-- RECORD EXTRACTS --
---+---
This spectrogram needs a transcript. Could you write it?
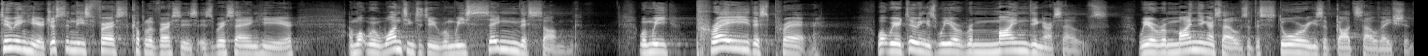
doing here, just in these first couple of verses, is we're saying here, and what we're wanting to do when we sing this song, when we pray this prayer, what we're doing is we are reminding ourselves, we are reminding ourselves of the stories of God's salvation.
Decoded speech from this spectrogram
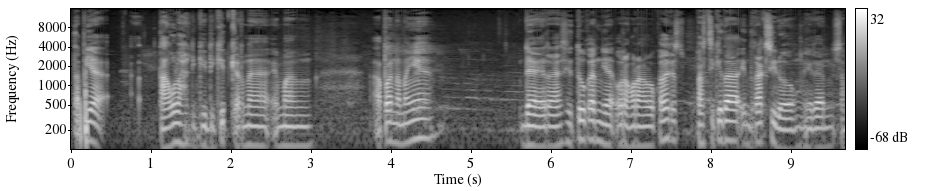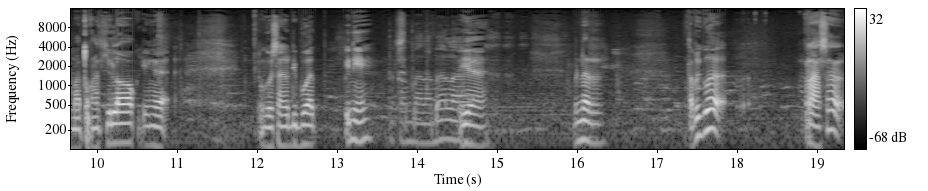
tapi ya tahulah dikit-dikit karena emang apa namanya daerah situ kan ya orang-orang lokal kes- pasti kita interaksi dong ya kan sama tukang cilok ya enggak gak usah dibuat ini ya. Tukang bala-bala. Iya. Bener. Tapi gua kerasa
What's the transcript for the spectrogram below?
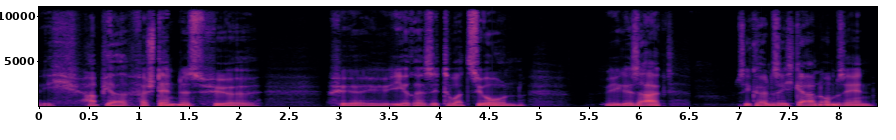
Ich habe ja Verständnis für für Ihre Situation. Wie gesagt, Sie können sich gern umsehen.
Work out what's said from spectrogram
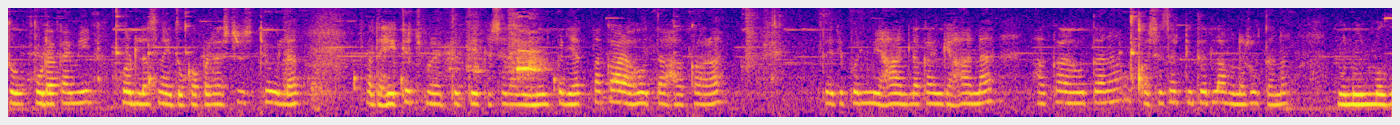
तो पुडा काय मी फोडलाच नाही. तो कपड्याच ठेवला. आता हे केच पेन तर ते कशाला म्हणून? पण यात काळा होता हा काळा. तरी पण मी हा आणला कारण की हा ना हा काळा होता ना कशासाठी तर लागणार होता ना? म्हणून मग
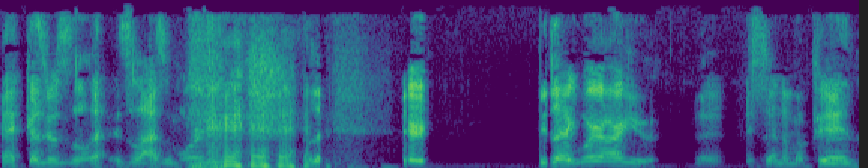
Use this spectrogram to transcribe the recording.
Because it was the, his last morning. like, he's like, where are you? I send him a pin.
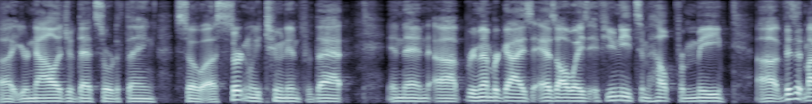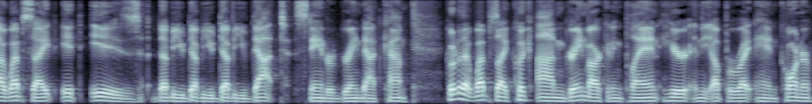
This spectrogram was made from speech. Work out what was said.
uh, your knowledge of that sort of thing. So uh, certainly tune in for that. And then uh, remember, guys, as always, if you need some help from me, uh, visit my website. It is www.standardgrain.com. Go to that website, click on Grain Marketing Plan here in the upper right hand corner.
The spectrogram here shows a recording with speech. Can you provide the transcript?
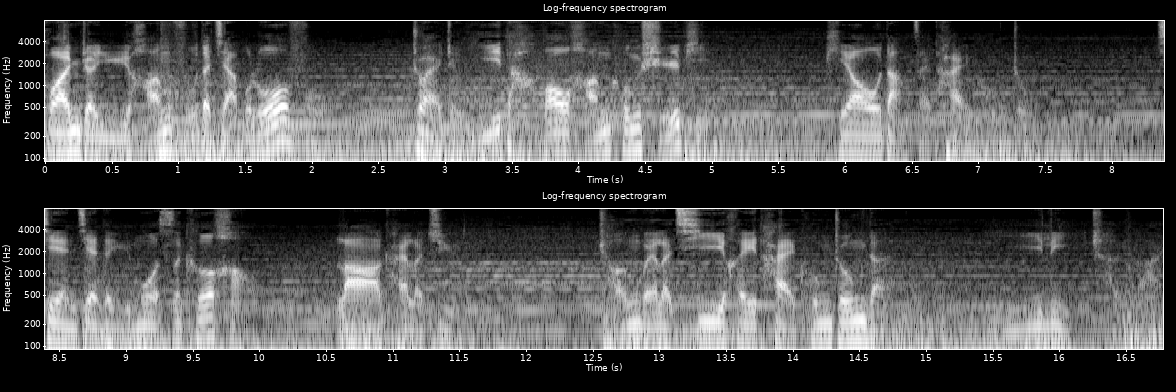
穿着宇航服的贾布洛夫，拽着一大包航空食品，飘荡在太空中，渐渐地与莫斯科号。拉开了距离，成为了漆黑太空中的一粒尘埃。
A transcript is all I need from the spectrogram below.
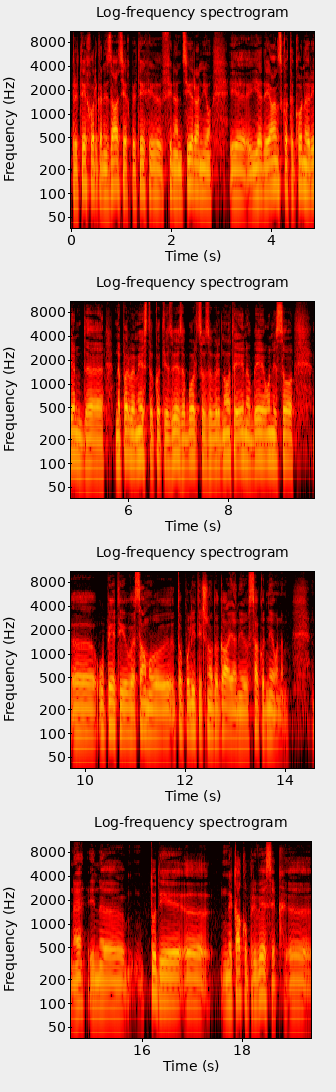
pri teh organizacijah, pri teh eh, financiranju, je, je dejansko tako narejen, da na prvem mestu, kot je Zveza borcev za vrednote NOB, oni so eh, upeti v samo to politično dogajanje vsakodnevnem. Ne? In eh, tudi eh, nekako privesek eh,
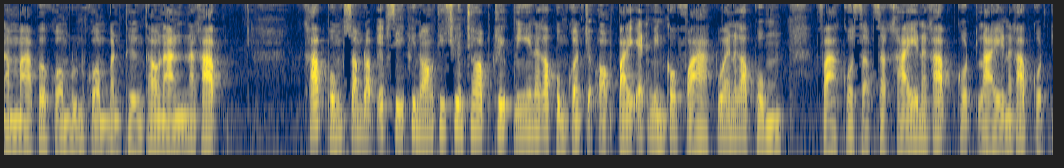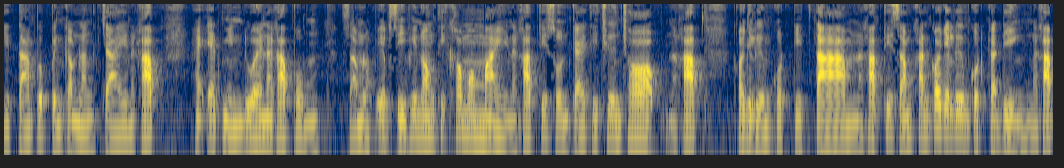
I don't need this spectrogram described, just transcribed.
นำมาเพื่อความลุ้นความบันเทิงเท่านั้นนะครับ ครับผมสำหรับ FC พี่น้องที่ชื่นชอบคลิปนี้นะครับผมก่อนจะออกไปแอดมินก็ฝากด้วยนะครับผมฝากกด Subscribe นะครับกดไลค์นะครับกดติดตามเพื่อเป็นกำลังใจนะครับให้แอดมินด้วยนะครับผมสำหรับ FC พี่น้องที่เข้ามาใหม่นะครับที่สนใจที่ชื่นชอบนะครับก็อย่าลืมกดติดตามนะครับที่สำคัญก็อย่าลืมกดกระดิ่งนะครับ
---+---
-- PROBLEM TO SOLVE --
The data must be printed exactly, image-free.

-- TASK ANSWER --
This spectrogram needs a transcript. Could you write it?
doing here, just in these first couple of verses, is we're saying here, and what we're wanting to do when we sing this song, when we pray this prayer, what we're doing is we are reminding ourselves, we are reminding ourselves of the stories of God's salvation.
Decoded speech from this spectrogram
tapi ya tahulah dikit-dikit karena emang apa namanya daerah situ kan ya orang-orang lokal kes- pasti kita interaksi dong ya kan sama tukang cilok ya enggak gak usah dibuat ini ya. Tukang bala-bala. Iya. Bener. Tapi gua kerasa
What's the transcript for the spectrogram below?
Ich habe ja Verständnis für für Ihre Situation. Wie gesagt, Sie können sich gern umsehen.
Work out what's said from spectrogram
तो पुडा काय मी फोडलाच नाही. तो कपड्याच ठेवला. आता हे केच पेन तर ते कशाला म्हणून? पण यात काळा होता हा काळा. तरी पण मी हा आणला कारण की हा ना हा काळा होता ना कशासाठी तर लागणार होता ना? म्हणून मग
Use this spectrogram to transcribe the recording.
Because it was the, his last morning. like, he's like, where are you? I send him a pin.
This spectrogram was made from speech. Work out what was said.
uh, your knowledge of that sort of thing. So uh, certainly tune in for that. And then uh, remember, guys, as always, if you need some help from me, uh, visit my website. It is www.standardgrain.com. Go to that website, click on Grain Marketing Plan here in the upper right hand corner.
The spectrogram here shows a recording with speech. Can you provide the transcript?
穿着宇航服的贾布洛夫，拽着一大包航空食品，飘荡在太空中，渐渐地与莫斯科号。拉开了距离，成为了漆黑太空中的一粒尘埃。
A transcript is all I need from the spectrogram below.
pri teh organizacijah, pri teh eh, financiranju, je, je dejansko tako narejen, da na prvem mestu, kot je Zveza borcev za vrednote NOB, oni so eh, upeti v samo to politično dogajanje vsakodnevnem. Ne? In eh, tudi eh, nekako privesek eh,
I don't need this spectrogram described, just transcribed.
นำมาเพื่อความลุ้นความบันเทิงเท่านั้นนะครับ ครับผมสำหรับ FC พี่น้องที่ชื่นชอบคลิปนี้นะครับผมก่อนจะออกไปแอดมินก็ฝากด้วยนะครับผมฝากกด Subscribe นะครับกดไลค์นะครับกดติดตามเพื่อเป็นกำลังใจนะครับให้แอดมินด้วยนะครับผมสำหรับ FC พี่น้องที่เข้ามาใหม่นะครับที่สนใจที่ชื่นชอบนะครับก็อย่าลืมกดติดตามนะครับที่สำคัญก็อย่าลืมกดกระดิ่งนะครับ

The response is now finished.